A House subcommittee’s findings surrounding an alleged “harassment campaign against Twitter” has captured the attention of Sen. Ted Cruz (R-TX) who along with Rep. Jim Jordan (R-OH) is calling for an explanation from the Federal Trade Commission (FTC).
It was last week when the House Select Subcommittee on the Weaponization of the Federal Government put out a report detailing how FTC chair Lina Khan helped send Twitter various controversial demands, including requests to identify various journalists.
Elon Musk reportedly characterized the FTC’s conduct as “a serious attack on the Constitution by a federal agency.”
Ironically, Cruz was seen several years ago encouraging the FTC to take action against Twitter. At the time, the Texas Senator was speaking out against the social media giant’s conduct under the watch of former CEO Jack Dorsey, who infamously admitted to his platform’s censorship of the Hunter Biden laptop story.
.@tedcruz tells FTC: "[W]hen tech companies are holding themselves out to the public and customers as 'neutral public forums' and are actively engaged in hidden censorship, that is actively deceptive and the FTC has a great deal of authority to address deception." pic.twitter.com/fzIdjGoNeH
— The Columbia Bugle 🇺🇸 (@ColumbiaBugle) November 28, 2018
Now, a new letter signed by Cruz and Jordan is accusing the agency of going overboard in regard to its conduct surrounding Twitter in wake of its recent acquisition by Elon Musk.
“The protection of Americans’ personal data is important, and the FTC has a role in ensuring that companies do not mislead consumers about how their information is handled,” the letter read. “But the FTC’s legal authority does not include dictating entire swaths of corporate behavior under the guise of consent decree enforcement. Nor could it justify infringing on the First Amendment.”

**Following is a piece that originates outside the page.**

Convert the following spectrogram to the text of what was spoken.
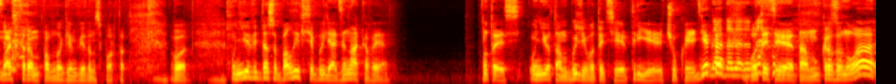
мастером по многим видам спорта. Вот. У нее ведь даже балы все были одинаковые. Ну, то есть, у нее там были вот эти три Чука и Гека, Да-да-да-да-да. вот эти там Кразануа,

BizPac Review reported that the subcommittee demonstrated that the FTC called for Twitter to turn over journalistic information in a request that could potentially violate the First Amendment, “including their work to expose abuse by Big Tech and the federal government.”
The government organization has dismissed the allegations, with a spokesperson commenting, “Protecting consumer’s privacy is exactly what the FTC is supposed to do.”
“It should come as no surprise that career staff at the commission are conducting a rigorous investigation into Twitter’s compliance with a consent order that came into effect long before Mr. Musk purchased the company,” added the spokesperson.
Lawmakers have reportedly demanded the FTC explain why it attempted to locate the identities of journalists who covered the Twitter Files.